Molly Griffin | Friday, February 17, 2006

“The Triplets of Belleville” is a difficult movie to categorize. It’s animated, but it lacks the “feel good” quality of Disney and Pixar films. It’s technically in French, but lacks any real dialogue. It’s also about things – cycling and an ancient trio of jazz singers – that a viewer would be hard-pressed to find in any movie, let along an animated one.

Somehow, the mix of European visual flair and antiquated references to people like Josephine Baker and Django Reinhardt manages to cohere into a stunning film.

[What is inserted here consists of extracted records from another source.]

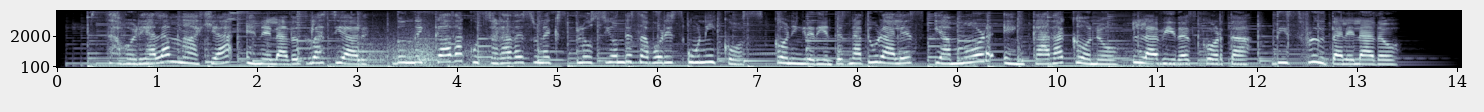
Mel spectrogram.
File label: ENG LATAM Cheerful Inviting; Delicias Rapidas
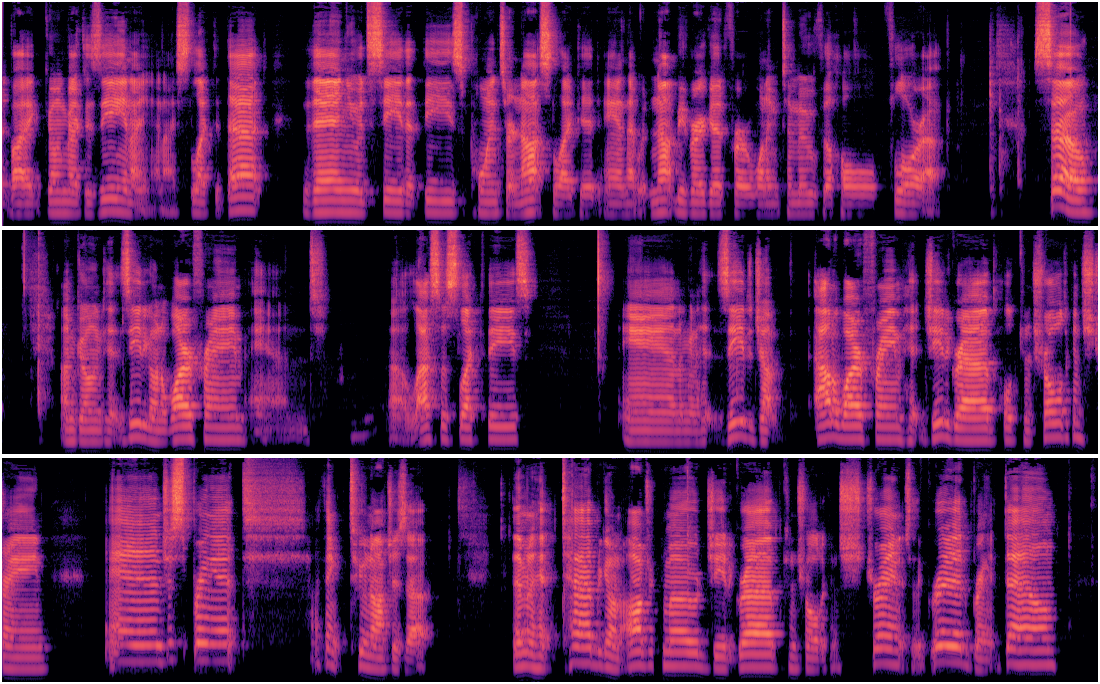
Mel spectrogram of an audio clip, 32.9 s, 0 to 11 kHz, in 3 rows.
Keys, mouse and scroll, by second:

In spite of its failure to fit into the usual film categories, “The Triplets of Belleville” is a highly entertaining movie that will leave the viewer with a song in his or her head and a burning desire to see the movie again to discover what was missed the first time.

The film didn’t receive a wide release in the United States, as Sony Pictures was naturally nervous about a PG-13 rated, French animated film, but it will be playing this Friday and Saturday at 10 p.m. in the Browning Cinema at the DPAC.

The film follows Madame Souza, the grandmother of a young orphan boy named Champion. He becomes fascinated by bicycles and Madame Souza becomes his dictatorial trainer. Champion eventually makes it to the Tour de France. During the race, Champion is kidnapped and Madame Souza, along with her dog Bruno, must go to Belleville, a distinctly Manhattan-esque city across the ocean, in order to find him.

While in Belleville, she meets the Triplets of Belleville, an aging trio of frog-eating, found-object-playing singers who were famous decades ago. They help Madame Souza find her son, who has been abducted by the French mafia for surprising reasons, and the movie is truly a testament to her dedication as a parent.

With very little dialogue, the animation becomes the central focus of the film. The images have a distinctly European flair and the style of the entire movie is really unlike any other.

The movement of the characters and the exaggerated shapes of their bodies, such as the cyclists with enormous calves and the bad guys literally shaped like blocks, gives the movie an entirely different feel. The animation is also darker, grittier and in some cases more grotesque than the Disney or Pixar gloss that American viewers are used to.

The film visually pokes fun at a variety of cultural stereotypes. Paris is portrayed as an expanding metropolis so big that it has expanded to the point that it has swallowed up its rural suburbs, while Belleville is painted as an overwhelming, gaudy city. The citizens of Belleville are obese and the French in the film actually eat frogs.

Once viewers become accustomed to this different animation style, it becomes addictive, particularly because it allows the story to be effectively told without words. While speaking is nearly absent from “The Triplets of Belleville,” the emotive animation and music allows the characters to express genuine emotion without dialogue.

The music in “The Triplets of Belleville,” which is an eclectic jazz sound that uses found objects like bike wheels and vacuum cleaners, emerges as one of the best aspects of the film. The music is distinctly French, but the film manages to add enough to the songs to make its own distinct sound.

Sound, musical or not, is present throughout the entire film. For example, Madame Souza’s every step is marked by her clunky orthopedic shoe, Champion perpetually pedals his bike and each one of the triplets is constantly tapping out a rhythm on something.

It is rare to find a foreign film sans subtitles, but “The Triplets of Belleville” makes effective use of alternate means of communication.

With its blend of jazzy rhythms and an unusual percussion section, the extremely catchy featured song “Belleville Rendez-Vous” is undeniably one of the highlights of the movie. It deservedly received an Oscar nomination for “Best Song” in 2004 and is nearly impossible to get out of your head for days after the film is over.

Writer and director Sylvain Chomet, who also write “Belleville Rendez-Vous,” clearly had a distinct vision for “The Triplets of Belleville,” and the movie refuses to cave into the common ideals that viewers would normally expect from an animated film.

It is a celebration of European style, whether through the use of innovative music or the love and tenacity of a woman for her child. “The Triplets of Belleville” is truly unique and quite unlike any other movie – particularly among modern day animated features – out today and is a must-see for any fan of European cinema, animated or not.